Live at Falcon Lair has a more interesting back story than many older recordings that have been rescued for posterity, but even the story takes a backseat to the excellent music. Falcon Lair wasn't a club, but the home of Doris Duke (and once the home of Rudolph Valentino), whom pianist Joe Castro married in 1956. Castro developed his musical rep playing around L.A., sometimes in the company of bassist Leroy Vinnegar and drummer Ron Jefferson.
This CD is quite a bit different than most audiophile releases for it contains rare rather than famous recordings. 1959's The Fourth Herd (which features an all-star group of studio musicians and Woody Herman alumni along with his octet of the time) was only put out briefly by Jazzland while the music on 1962's The New World of Woody Herman was never available commercially before; both were originally cut for the SESAC Transcribed Library and were available only to selected radio stations on a subscription basis…
Reissue features the latest digital remastering and the high-fidelity SHM-CD format (compatible with standard CD player) and the latest DSD / HR Cutting remastering. Comes with a description. Features the original LP designs. A unique all-star set recorded in various combinations between 1949 and 1951, Conception is an underappreciated masterpiece of cerebral cool jazz. Although Miles Davis gets top billing, he appears on only half the album and then most often as a sideman with only occasional solos. Saxophonists Lee Konitz, Stan Getz, and Gerry Mulligan are the true stars of the album, with Konitz particularly shining.
Gerry Mulligan was certainly busy in December 1957. During a two-week period, the baritonist recorded a reunion album with trumpeter Chet Baker, documented a set of his songs with an octet that featured five top saxophonists, recorded a very obscure set with a sextet that included four strings, and cut most of an album in which his quartet teamed up with singer Annie Ross. This limited-edition three-CD set contains all of the music plus alternate takes and the last part of the Ross album, which was recorded nine months later with trumpeter Art Farmer in Baker's spot. The reunion with Baker, one of only two times when Mulligan and the trumpeter got back together (the other was a 1970s concert), has some of the old magic of the famous 1951-1952 pianoless quartet.

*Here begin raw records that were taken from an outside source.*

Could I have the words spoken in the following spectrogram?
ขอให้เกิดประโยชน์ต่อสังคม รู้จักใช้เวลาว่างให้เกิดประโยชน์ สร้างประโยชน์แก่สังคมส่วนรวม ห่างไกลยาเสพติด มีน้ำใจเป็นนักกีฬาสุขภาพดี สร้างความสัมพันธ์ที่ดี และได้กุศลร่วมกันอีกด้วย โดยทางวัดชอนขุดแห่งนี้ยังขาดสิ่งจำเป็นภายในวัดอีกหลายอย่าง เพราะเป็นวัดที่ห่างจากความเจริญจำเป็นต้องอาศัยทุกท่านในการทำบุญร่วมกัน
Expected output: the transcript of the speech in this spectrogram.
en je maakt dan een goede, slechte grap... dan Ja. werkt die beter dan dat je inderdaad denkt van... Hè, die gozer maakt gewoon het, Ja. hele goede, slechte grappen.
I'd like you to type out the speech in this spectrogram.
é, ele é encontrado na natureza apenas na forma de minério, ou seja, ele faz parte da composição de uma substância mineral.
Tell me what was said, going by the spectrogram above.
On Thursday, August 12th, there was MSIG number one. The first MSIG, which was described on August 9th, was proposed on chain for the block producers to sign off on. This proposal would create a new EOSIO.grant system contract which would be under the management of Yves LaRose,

Along with his album with Count Basie (Basie and Zoot) during the same period, this is one of Sims' most exciting recordings of his career. Greatly assisted by pianist Oscar Peterson, guitarist Joe Pass, bassist George Mraz, and drummer Grady Tate, he explores ten songs written by George and Ira Gershwin. Somehow the magic was definitely present and, whether it be stomps such as "The Man I Love," "Lady Be Good," and "I Got Rhythm" or warm ballads (including "I've Got a Crush on You" and "Embraceable You"), Zoot Sims is heard at the peak of his powers. A true gem.
The two and a half years represented in this mammoth collection made up a period of great activity and development for young John Coltrane. It was a time in which he worked in the Miles Davis Quintet, then joined Thelonious Monk for his historic Five Spot engagement, and then took his place in the legendary 1958 Miles Davis Sextet. It was a time in which he grew from a somewhat promising tenor player to a supernova about to burst upon the jazz world. It was also a span during which Trane traveled with great regularity to the original New Jersey location of the Rudy Van Gelder Studio, taking part in no less than 25 lengthy Prestige recording sessions.
Throughout his career, Zoot Sims was famous for epitomizing the swinging musician, never playing an inappropriate phrase. He always sounded inspired, and although his style did not change much after the early 1950s, Zoot's enthusiasm and creativity never wavered.